Runtime Broker is a core Microsoft procedure that debuted in Windows 8 and has been maintained in subsequent versions of the operating system. The tool is used to ensure that all of the permissions granted to universal apps downloaded from the Windows Store are correctly declared. When you launch a universal app, however, you should expect that the activity of your background service will rise. You can think of it as a middleman connecting your unified apps with your trust and privacy settings.
Why is Runtime Broker using memory?
When it’s not in use, Runtime Broker consumes very little memory (about 20-40 MB). When you launch a universal app, your machine’s RAM usage is likely to rise to between 500 and 700 megabytes.
While launching additional universal apps may use up more memory, Runtime Broker should not be affected. When you terminate all active universal apps, Runtime Broker’s memory usage should return to the 20-40 MB range.
Why is Runtime Broker spiking my CPU usage?
Runtime Broker typically uses less than one percent of your CPU when it’s just running in the background. When you launch a universal app, its usage should briefly rise to 25-30% and then return to normal. That’s typical behavior. If you discover that Runtime Broker is frequently utilizing 30% or more of your CPU, displaying higher than expected memory usage, or spiking usage even when no universal app is running, there are a few things you should check.
If you’ve recently upgraded to Windows 10, you may have noticed that Windows tempts you with notifications from time to time. This activity, for whatever reason, seems like a global app and activates the Runtime Broker process. To avoid this, simply disable the tips. To get to Settings > System > Notifications & Actions, go to Settings > System > Notifications & Actions and switch off “Get tips, tricks, and suggestions as you use Windows” under the “Notifications & Actions” section.
It’s also conceivable that a misbehaving program is using more resources than it should. If that’s the case, you’ll have to figure out which app is causing the problem. Make sure there is a new version of the app. If that doesn’t work, try deleting and reinstalling the program. If that doesn’t work either, make sure you let the developer know about the issue.
Can I disable Runtime Broker?
Now you’ve learned what is Runtime Broker, let’s learn how to disable it. Runtime Broker can’t be disabled. And you shouldn’t want to. When running cross-platform apps, it’s critical for your security and privacy. The Runtime Broker service is lightweight and doesn’t require much maintenance. It’s also useful since it isn’t disabled by default, which means that there’s not really a compelling reason to turn it off. If you think the Runtime Broker is malfunctioning, you can always terminate the process by right-clicking it in Task Manager and selecting End Task.
The task of launching Runtime Broker manually occurs after a few seconds. Just keep in mind that universal apps won’t be able to access trust settings and may not run properly for a few seconds until it relaunches.
Is Runtime Broker process a virus?
The actual Runtime Broker process is a genuine Windows component. While it’s possible that a computer virus has replaced the real Runtime Broker with its own executable, it’s extremely improbable. You can double-check the file’s location. If the file is in your Windows/System32 folder, you can be confident that you’re not dealing with a virus.
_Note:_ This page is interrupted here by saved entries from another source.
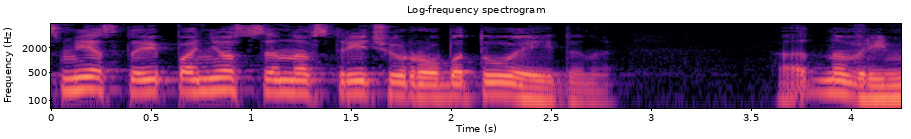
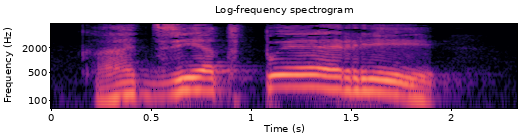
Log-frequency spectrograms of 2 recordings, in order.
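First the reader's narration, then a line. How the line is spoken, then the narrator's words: Yelled. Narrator (Russian): заорала Джоанна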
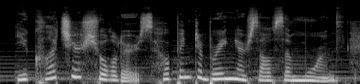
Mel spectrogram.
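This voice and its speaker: Over music in the background, a woman speaks at a moderate pace with a fairly high pitch and very wide pitch swings. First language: not English. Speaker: horror story narrator. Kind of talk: horror story reading.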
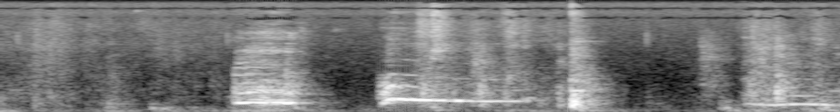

However, if you still want more peace of mind, you may always scan for viruses with your preferred virus scanner. We hope that you enjoyed this article and found it useful. Now you’ve learned what is Runtime Broker.